To coincide with the bicentennial of Thoreau's birth and TarcherPerigee's publication of Expect Great Things: The Life of Henry David Thoreau, here is a sumptuous rediscovery edition of the first illustrated volume of Thoreau's classic, as originally issued in 1897. In 1897, thirty-five years after Thoreau's death, Houghton Mifflin issued a two-volume "Holiday Edition" of Walden illustrated with thirty remarkable engravings, daguerreotypes, and period photographs. In 1902 the publisher collected the work into a single volume. Now, to mark the bicentennial of Thoreau's birth in 1817, this timeless landmark is reproduced with all of the original illustrations and the complete text of his mystical, practical, magisterial record of a life in the woods. From the Trade Paperback edition.
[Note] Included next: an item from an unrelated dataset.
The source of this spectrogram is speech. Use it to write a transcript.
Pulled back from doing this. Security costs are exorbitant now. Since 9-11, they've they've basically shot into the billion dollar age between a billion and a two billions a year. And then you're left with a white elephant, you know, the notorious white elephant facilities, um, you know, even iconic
If the political and social benchmarks of sustainability and sustainable development are to be met, ignoring the role of the humanities and social, cultural and ethical values is highly problematic. People’s worldviews, beliefs and principles have an immediate impact on how they act and should be studied as cultural dimensions of sustainability. Collating contributions from internationally renowned theoreticians of culture and leading researchers working in the humanities and social sciences, this volume presents an in-depth, interdisciplinary discussion of the concept of cultural sustainability and the public visibility of such research. Beginning with a discussion of the concept of cultural sustainability, it goes on to explore its interaction with philosophy, theology, sociology, economics, arts and literature. In doing so, the book develops a much needed concept of ‘culture’ that can be adapted to various disciplines and applied to research on sustainability. Addressing an important gap in sustainability research, this book will be of great interest to academics and students of sustainability and sustainable development, as well as those studying sustainability within the humanities and social sciences, such as cultural studies, ethics, theology, sociology, literature and history.
This edited collection will turn a critical spotlight on the set of texts that has constituted the high school canon of literature for decades. By employing a set of fresh, vibrant critical lenses—such as youth studies and disabilities studies— that are often unfamiliar to advanced students and scholars of secondary English, this book provides divergent approaches to traditional readings and pedagogical practices surrounding these familiar works. By introducing and applying these interpretive frames to the field of secondary English education, this book demonstrates that there is more to say about these texts, ways to productively problematize them, and to reconfigure how they may be read and used in the classroom.
A thoughtfully researched, movingly presented dual-biography of two iconic American writers, each trying to find the ideal friend with whom they could share their journey through our imperfect world. Any biography that concentrates on either Henry David Thoreau or Ralph Waldo Emerson tends to diminish the other figure, but inSolid Seasons both men remain central and equal. Through several decades of writing, friendship remained a primary theme for them both. Collecting extracts from the letters and journals of both men, as well as words written about them by their contemporaries, Jeffrey S. Cramer beautifully illustrates the full nature of their twenty-five-year dialogue. Biographers like to point at the crisis in their friendship, focusing particularly on Thoreau's disappointment in Emerson--rarely on Emerson's own disappointment in Thoreau--and leaving it there, a friendship ruptured. But the solid seasons remained, as is evident when, in 1878, Anne Burrows Gilchrist, the English writer and friend of Whitman, visited Emerson. She wrote that his memory was failing "as to recent names and topics but as is usual in such cases all the mental impressions that were made when he was in full vigour remain clear and strong." As they chatted, Emerson called to his wife, Lidian, in the next room, "What was the name of my best friend?" "Henry Thoreau," she answered. "Oh, yes," Emerson repeated. "Henry Thoreau."